Note about the song: “That Lucky Old Sun”, as sung by Frankie Laine in 1949, might help to sum up the life this sixteen-year-old high school kid (me) was enjoying at the time. Like many teenage boys, I had this ability to misinterpret almost anything in print or the lyrics of that day’s best-selling recording as a service for my own personal edification. And as a living example, music served my mystification of almost everything bouncing my way.
“That Lucky Old Sun” lyrics:
Up in the mornin’
Out on the job
Work like the devil for my pay
But that lucky old sun got nothin’ to do
But roll around heaven all day
Rolling around Heaven All Day
When sixteen-year-old Harvey Kalmenson awoke each and every school day, he put on his Levi’s, a clean white shirt, slipped his feet into a pair of blue suede shoes, and, of course, in order to top off his leading man existence, his pride of achievement, Dorsey High School’s letterman sweater. It was the spring semester, and time for baseball. Like the song depicts, I was the “son” rising each morning—the difference being: without a care in the world!
None of my schoolwork was ever a burden. What a life… I cared about baseball, and not much else, certainly not thinking about anything like the downer lyrics being sung by some poor bastard who happened to be struggling through life. My only struggle was a minor one at best. The school wasn’t just around the corner—I hitchhiked to get there every day, both ways; some people referred to it as “thumbing, or hitching a ride”.
Baseball, and working my body until I was ready to drop, was the name of my game; it was my reason for living. By the time I got home at the end of an extremely rigorous day, there wasn’t time left for anything other than falling asleep. The only downer with regard to my dedication towards a career in baseball was the attitude of most of my buddies. Going out at night or on the weekends with friends wasn’t on my agenda.
The next two years of my life zipped by. There wasn’t a bump in the road. Hitch-hiking to school had become effortless. Folks love being associated with young athletes. Our high school baseball team had become well-known; we were the Los Angeles city champions. It was my senior year; our team established a national high school baseball record for consecutive wins at thirty-four straight.
In my final appearance as a baseball player for Dorsey High School, it was to be the high point of my term as a student-athlete. And little did I know or understand, my life’s road was about to become a somewhat bumpy road adventure. The strange thing they call mortality, I was about to experience my own.

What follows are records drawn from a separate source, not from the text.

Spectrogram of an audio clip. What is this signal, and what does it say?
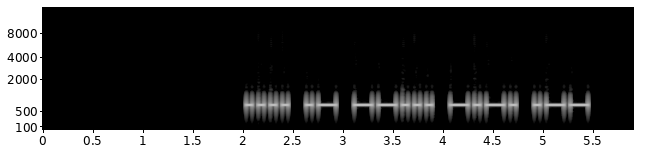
Morse code, heard as a keyed tone, about 21 wpm, 700 Hz. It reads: HA7CW
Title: DXCC-100 Call Signs - 5 Characters - Repeated 3x - 20wpm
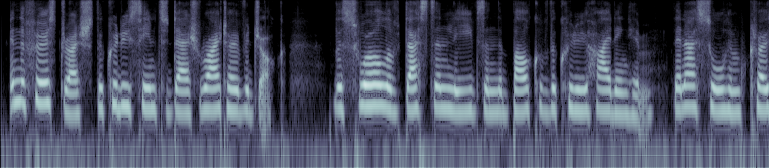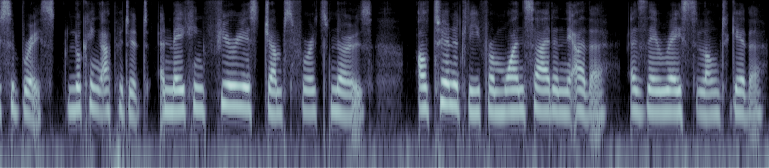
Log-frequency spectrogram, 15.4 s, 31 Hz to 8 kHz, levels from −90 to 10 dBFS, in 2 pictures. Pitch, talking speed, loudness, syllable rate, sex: 205 Hz, 210 wpm, -20 LUFS, 5.5 syllables/s, female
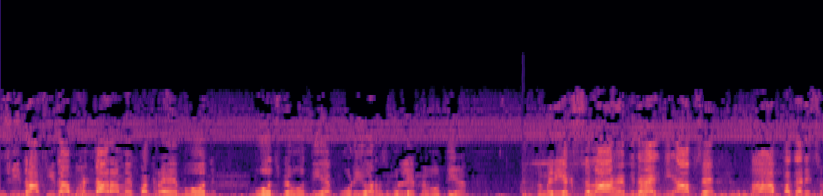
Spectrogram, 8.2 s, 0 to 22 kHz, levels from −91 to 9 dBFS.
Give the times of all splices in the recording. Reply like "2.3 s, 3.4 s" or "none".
5.2 s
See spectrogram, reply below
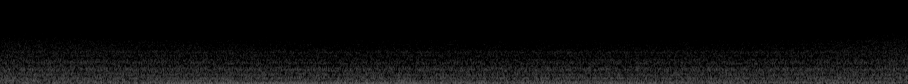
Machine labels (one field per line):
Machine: fan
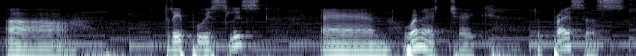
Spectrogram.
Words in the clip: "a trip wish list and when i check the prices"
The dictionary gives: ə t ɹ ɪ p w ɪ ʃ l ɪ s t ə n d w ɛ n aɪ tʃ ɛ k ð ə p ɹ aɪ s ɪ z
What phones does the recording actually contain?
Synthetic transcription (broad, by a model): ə t ɹ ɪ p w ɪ s l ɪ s t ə n w ɛ n aɪ tʃ ɛ k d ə p ɹ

….And one more thing learned along my way—actually two.
Question: Two things easily remembered and almost impossible to forget?
Answer: Winning and losing!